University of Portsmouth

A student was a refugee who had been given permission to appeal a Home Office decision about their status under “Human Rights” grounds. The student applied to the provider to join a healthcare course.

They had selected “Humanitarian protection” from the drop-down options on the UCAS form for their residential category. This was the first option. In fact, the student should have selected the general drop-down code: “Other”. UCAS tells applicants and providers that applicants should make their own assessment of their residential category, but that this is provisional and that the provider will later check it.

The residential category “Humanitarian protection” entitled the student to pay home fees, and to an NHS bursary, and the student enrolled on the course on that basis. The provider checked the student’s immigration history and the student was assessed as being an international student for fee purposes. The student was also told that they did not meet the grounds for an NHS bursary. By this time the student had completed their first term. The provider withdrew the student due to non-payment of international level fees. 

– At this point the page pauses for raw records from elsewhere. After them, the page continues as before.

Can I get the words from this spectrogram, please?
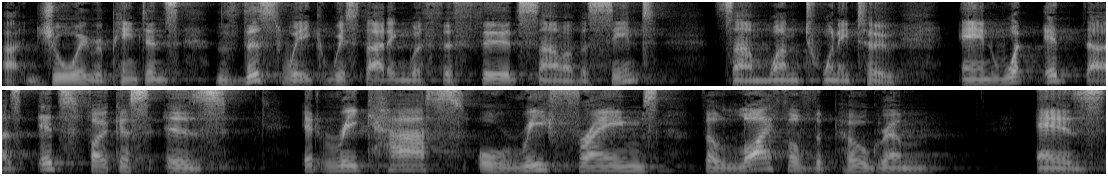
uh, joy, repentance. This week we're starting with the third Psalm of Ascent, Psalm 122. And what it does, its focus is it recasts or reframes the life of the pilgrim as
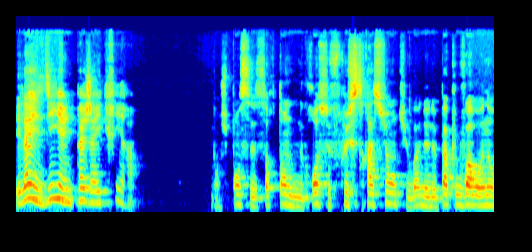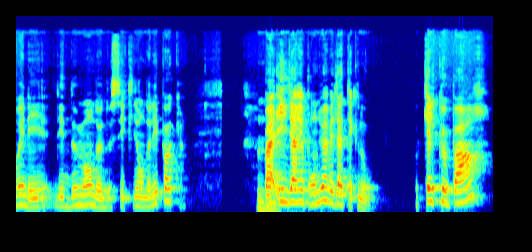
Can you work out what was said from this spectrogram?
et là, il se dit: "Il y a une page à écrire"». Bon, je pense sortant d'une grosse frustration, tu vois, de ne pas pouvoir honorer les les demandes de ses clients de l'époque. Mmh Bah, il y a répondu avec de la techno. Quelque part,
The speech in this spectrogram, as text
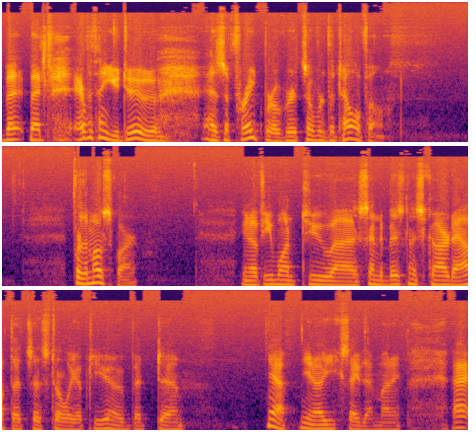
but, but everything you do as a freight broker, it's over the telephone for the most part. You know, if you want to uh, send a business card out, that's, that's totally up to you. But, uh, yeah, you know, you can save that money. Uh,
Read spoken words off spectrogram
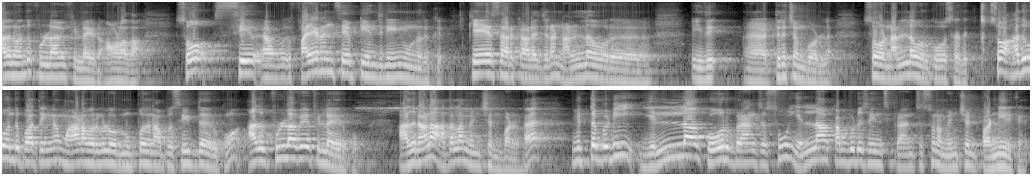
அதில் வந்து ஃபுல்லாகவே ஃபில் ஆகிடும் அவ்வளோதான் so say fire and safety engineering ஒன்று இருக்குது கேஎஸ்ஆர் காலேஜில் நல்ல ஒரு இது திருச்செங்கோடில். ஸோ நல்ல ஒரு கோர்ஸ் அது. ஸோ அது வந்து பார்த்திங்கன்னா மாணவர்கள் ஒரு முப்பது நாற்பது சீட் தான் இருக்கும். அது ஃபுல்லாகவே ஃபில் ஆகிருக்கும் அதனால அதெல்லாம் மென்ஷன் பண்ணல. மித்தபடி எல்லா கோர் பிரான்ச்சஸும் எல்லா கம்ப்யூட்டர் சயின்ஸ் பிரான்ச்சஸும் நான் மென்ஷன் பண்ணியிருக்கேன்.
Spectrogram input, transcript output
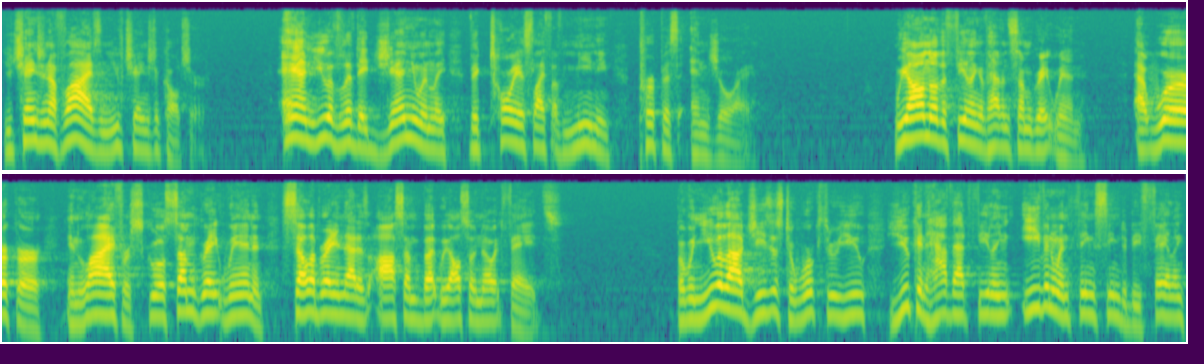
You change enough lives and you've changed a culture. And you have lived a genuinely victorious life of meaning, purpose, and joy. We all know the feeling of having some great win at work or in life or school, some great win, and celebrating that is awesome, but we also know it fades. But when you allow Jesus to work through you, you can have that feeling even when things seem to be failing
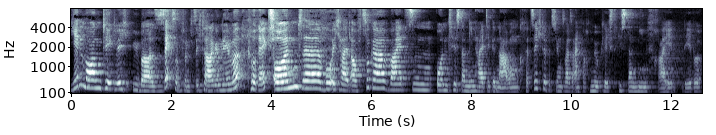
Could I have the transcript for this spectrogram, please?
jeden Morgen täglich über 56 Tage nehme. Korrekt. Und äh, wo ich halt auf Zucker, Weizen und histaminhaltige Nahrung verzichte, beziehungsweise einfach möglichst histaminfrei lebe.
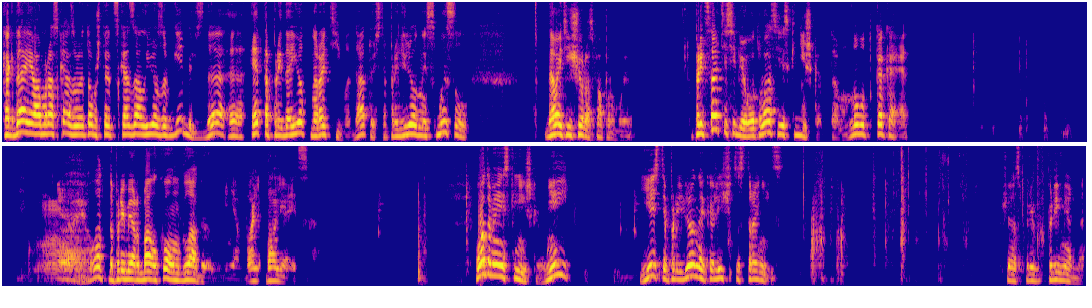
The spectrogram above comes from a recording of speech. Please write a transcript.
Когда я вам рассказываю о том, что это сказал Йозеф Геббельс, да, э, это придает нарратива, да, то есть определенный смысл. Давайте еще раз попробую. Представьте себе, вот у вас есть книжка, там, ну вот какая, вот, например, балкон Гладуэлл у меня валяется. Вот у меня есть книжка. В ней есть определенное количество страниц. Сейчас при, примерно.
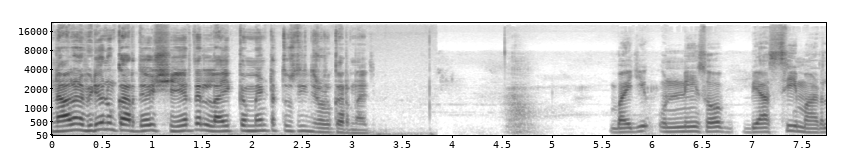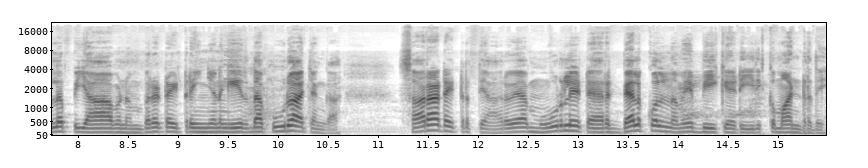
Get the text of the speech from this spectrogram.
ਨਾਲ ਨਾਲ ਵੀਡੀਓ ਨੂੰ ਕਰ ਦਿਓ ਸ਼ੇਅਰ ਤੇ ਲਾਈਕ ਕਮੈਂਟ ਤੁਸੀਂ ਜ਼ਰੂਰ ਕਰਨਾ ਜੀ। ਬਾਈ ਜੀ 1982 model Punjab number, tractor engine gear ਦਾ ਪੂਰਾ ਚੰਗਾ। ਸਾਰਾ ਟਰੈਕਟਰ ਤਿਆਰ ਹੋਇਆ ਮੂਰਲੇ ਟਾਇਰ ਬਿਲਕੁਲ ਨਵੇਂ BKT ਦੇ, ਕਮਾਂਡਰ ਦੇ।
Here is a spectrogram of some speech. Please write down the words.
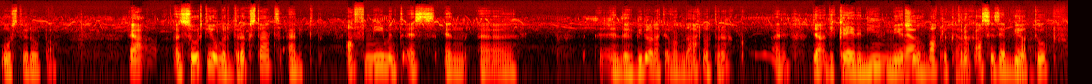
Oost-Europa. Ja, een soort die onder druk staat en afnemend is in, eh, in de gebieden waar dat hij vandaag nog terug... Ja, die krijgen niet meer Ja. zo gemakkelijk terug als je zijn biotoop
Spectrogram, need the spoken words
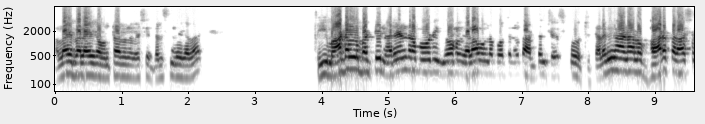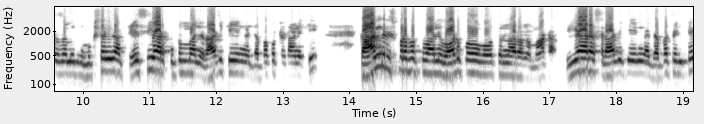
అలాయి బలాయిగా ఉంటారన్న విషయం తెలిసిందే కదా. ఈ మాటలను బట్టి నరేంద్ర మోడీ వ్యూహం ఎలా ఉండబోతున్నదో అర్థం చేసుకోవచ్చు. తెలంగాణలో భారత రాష్ట్ర సమితిని ముఖ్యంగా కేసీఆర్ కుటుంబాన్ని రాజకీయంగా దెబ్బకొట్టడానికి కాంగ్రెస్ ప్రభుత్వాన్ని వాడుకోబోతున్నారన్న మాట. బీఆర్ఎస్ రాజకీయంగా దెబ్బతింటే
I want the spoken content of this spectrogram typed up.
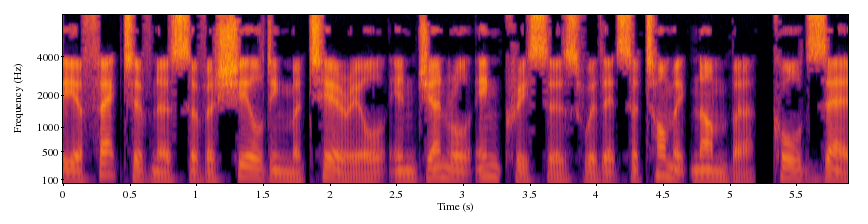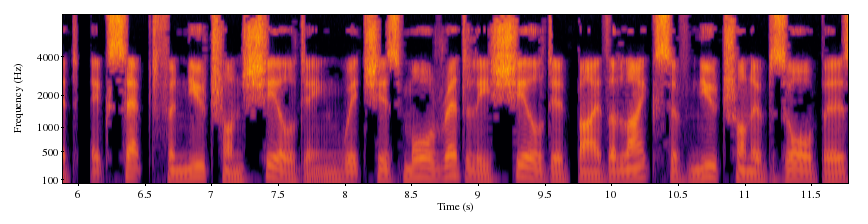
The effectiveness of a shielding material in general increases with its atomic number, called Z, except for neutron shielding which is more readily shielded by the likes of neutron absorbers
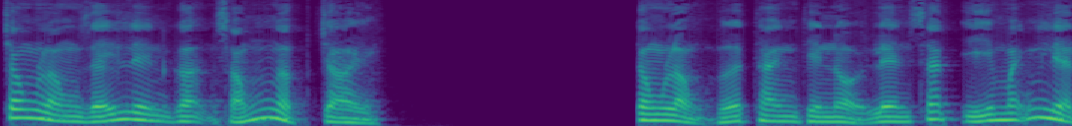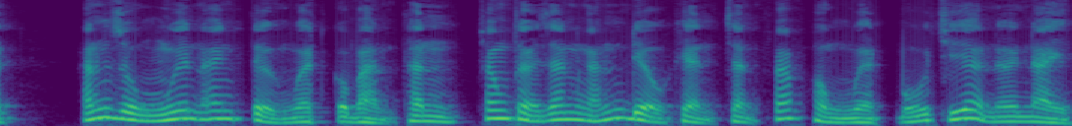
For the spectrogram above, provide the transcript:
trong lòng giấy lên gợn sóng ngập trời. Trong lòng hứa thanh thì nổi lên sát ý mãnh liệt, hắn dùng nguyên anh tử nguyệt của bản thân trong thời gian ngắn điều khiển trận pháp hồng nguyệt bố trí ở nơi này,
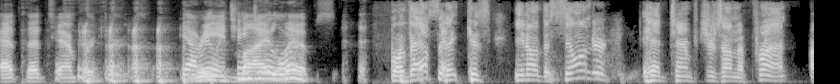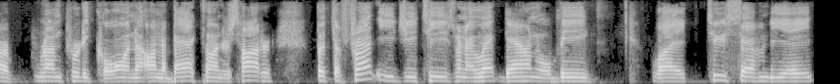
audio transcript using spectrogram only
at the temperature. yeah, Read really. Change my your alarm. lips. well, that's it, because you know the cylinder head temperatures on the front are run pretty cool, and on the back the under's hotter. But the front EGTs, when I let down, will be like 278,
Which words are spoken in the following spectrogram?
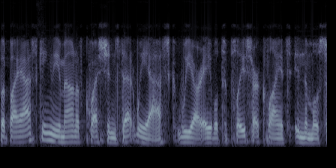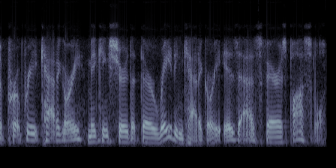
But by asking the amount of questions that we ask, we are able to place our clients in the most appropriate category, making sure that their rating category is as fair as possible.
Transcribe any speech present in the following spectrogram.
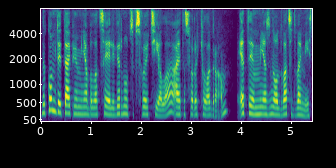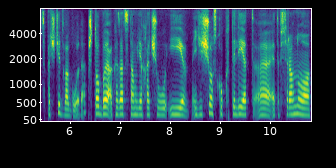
На каком-то этапе у меня была цель вернуться в свое тело, а это 40 килограмм. Это меня заняло 22 месяца, почти 2 года, чтобы оказаться там, где я хочу. И еще сколько-то лет э, это все равно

The student complained to us that the provider would not allow them to complete the year and had withdrawn them for not paying the international fees. The student said the provider should have checked the fee status and given the correct information before allowing them to enrol and incur a debt.

We decided the complaint was Justified. We concluded that the provider had not shown that it was reasonable to rely principally on the student’s response to the residential code question. Humanitarian protection is a complex area of immigration law. The student had identified themselves as a refugee/asylum seeker in the application and the fee status of students from such a background is not clear cut. The provider should have realised that it needed to assess the student’s fee status before allowing the student to start the course.

Also, the provider could not show that it had followed its own procedures at enrolment, which should have included a mandatory check on the student’s passport as a non-EU student.

We recommended that the provider write off the tuition fee debt and offer the student an additional sum in compensation for the distress and inconvenience as well as a loss of earnings. We also recommended that the provider should review its fee assessment procedures.